IT’S a common complaint that, aside from pubs, there’s little to do in Enniskillen after 6pm. However, according to local cafe owners, there’s no appetite for an evening coffee culture in the town.
A recent initiative in Derry has seen cafes in the city centre organise a rota system to ensure there is at least one cafe open until at least 10pm every day. The Walled City Open Coffee project has been an instant success, proving a big hit among locals and tourists, with musicians even playing in the cafes, creating an vibrant yet alcohol-free social scene.
So, could a similar scheme work in Enniskillen? One local business leader said she loved the idea, however local cafe owners were less enthusiastic.
Noelle McAloon, manager of Enniskillen BID, said the initiative would fit their business plan to enhance the local “twilight economy.”
“One of the things we did when we were doing the business plan was talk to everyone. There was certainly an element of getting more people into town after 5pm. That whole twilight economy,” she said.
“Bars and restaurants were busy on a Friday and Saturday night, but it was about trying to encourage people in during the week. So something like that would be one, achievable, and two, would have immediate benefit, and three, BID would be able to support that.”
However, the two local cafe proprietors the Herald spoke to said such an initiative just wouldn’t be practical for one simple reason – the people of Enniskillen are early risers.
Hazel Johnston from the Jolly Sandwich said her staff began working as early as 4am, and the coffee shop opened around 6.30am.
“I know it’s a good idea, and we have been asked and sometimes we do have private functions in the evening, but we are wrecked,” said Ms Johnston.
She added: “We have stayed open later in the evening on a couple of occasions, but it’s actually been dead. Even with the late night shopping at Christmas, people are shopping and it’s not worth it.”
Sharon Morrison from Rebecca’s Cafe at the Buttermarket said they too baked their own produce and therefore started work very early in the morning, which would make it difficult to get staff to work later in the evening.
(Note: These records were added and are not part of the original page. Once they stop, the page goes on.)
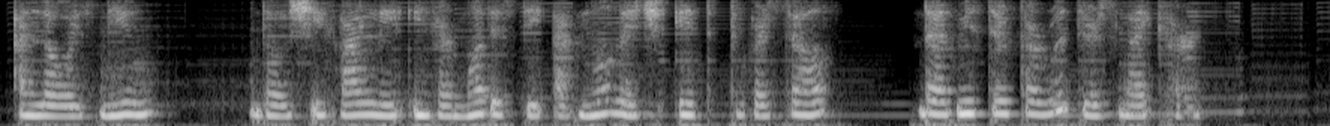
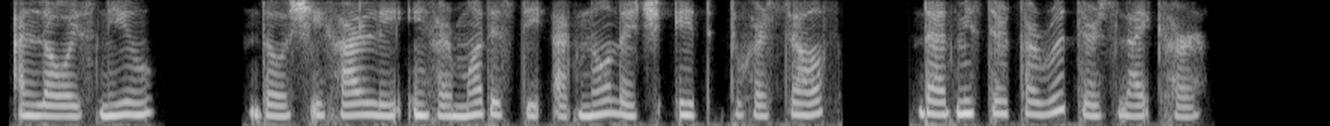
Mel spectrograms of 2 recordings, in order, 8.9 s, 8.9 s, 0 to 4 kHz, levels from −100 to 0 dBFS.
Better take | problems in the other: second | noise reduction (neural separator model SepFormer DNS4)

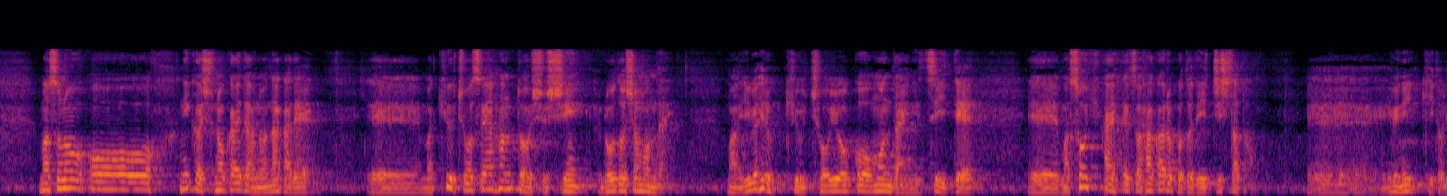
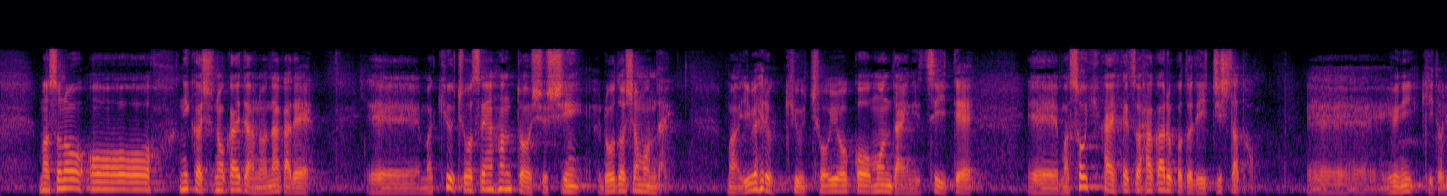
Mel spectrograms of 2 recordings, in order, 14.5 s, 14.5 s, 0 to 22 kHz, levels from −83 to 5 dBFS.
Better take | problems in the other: second | room echo; dies away in 0.9 s

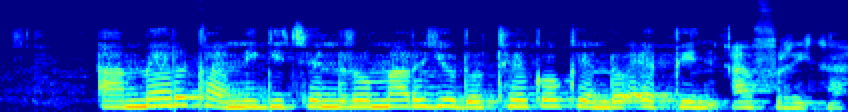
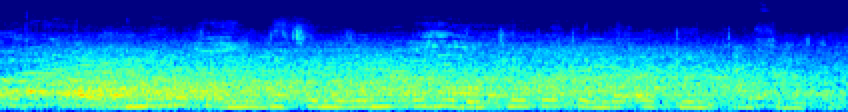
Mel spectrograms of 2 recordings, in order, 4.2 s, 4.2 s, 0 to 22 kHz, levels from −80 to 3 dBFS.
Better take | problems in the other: first | background sound (Crowd / Cheering); 5 dB above the speech

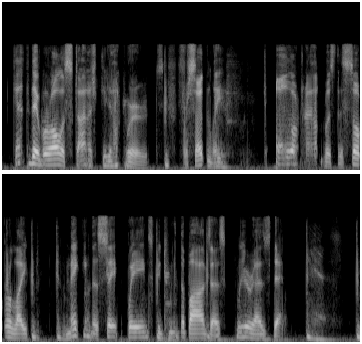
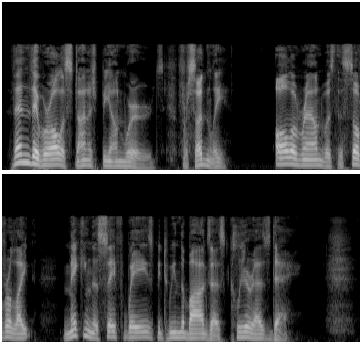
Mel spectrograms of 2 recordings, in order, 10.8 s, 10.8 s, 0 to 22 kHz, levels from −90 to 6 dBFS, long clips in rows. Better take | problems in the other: second | noise reduction (neural diffusion model UNIVERSE++)

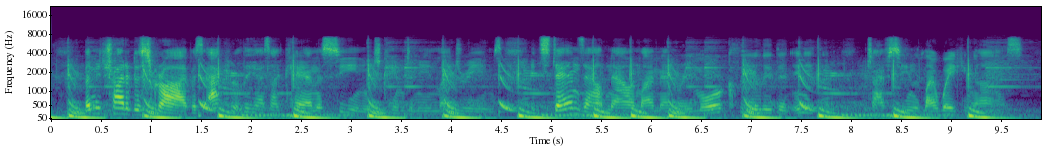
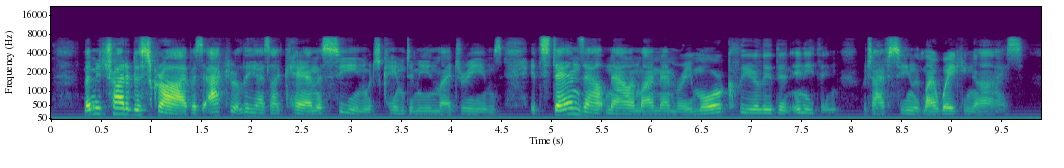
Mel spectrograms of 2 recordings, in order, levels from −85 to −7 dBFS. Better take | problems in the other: second | background sound (Drum kit); 2 dB above the speech

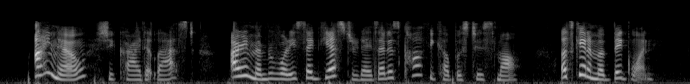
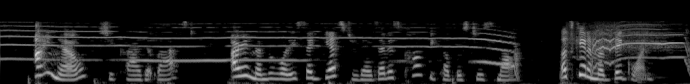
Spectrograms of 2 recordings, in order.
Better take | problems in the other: first | noise reduction (classical method Wiener filter)

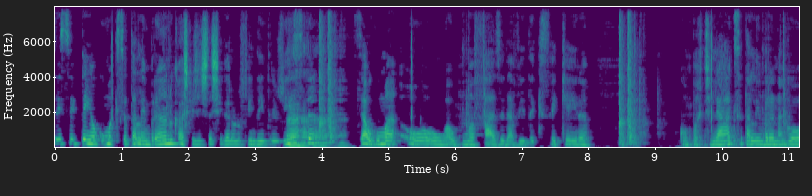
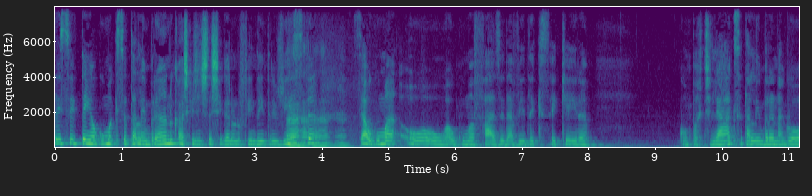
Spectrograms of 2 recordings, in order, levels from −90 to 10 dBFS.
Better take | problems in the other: second | noise reduction (classical method Wiener filter)

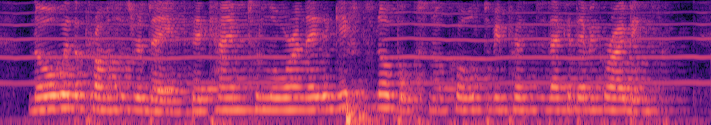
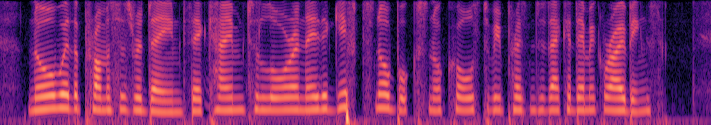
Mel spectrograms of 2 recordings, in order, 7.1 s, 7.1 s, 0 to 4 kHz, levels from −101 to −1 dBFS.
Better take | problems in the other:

“At the moment it’s not a situation we’d get ourselves to do, but that is not to say that in future I wouldn’t do it,” she said.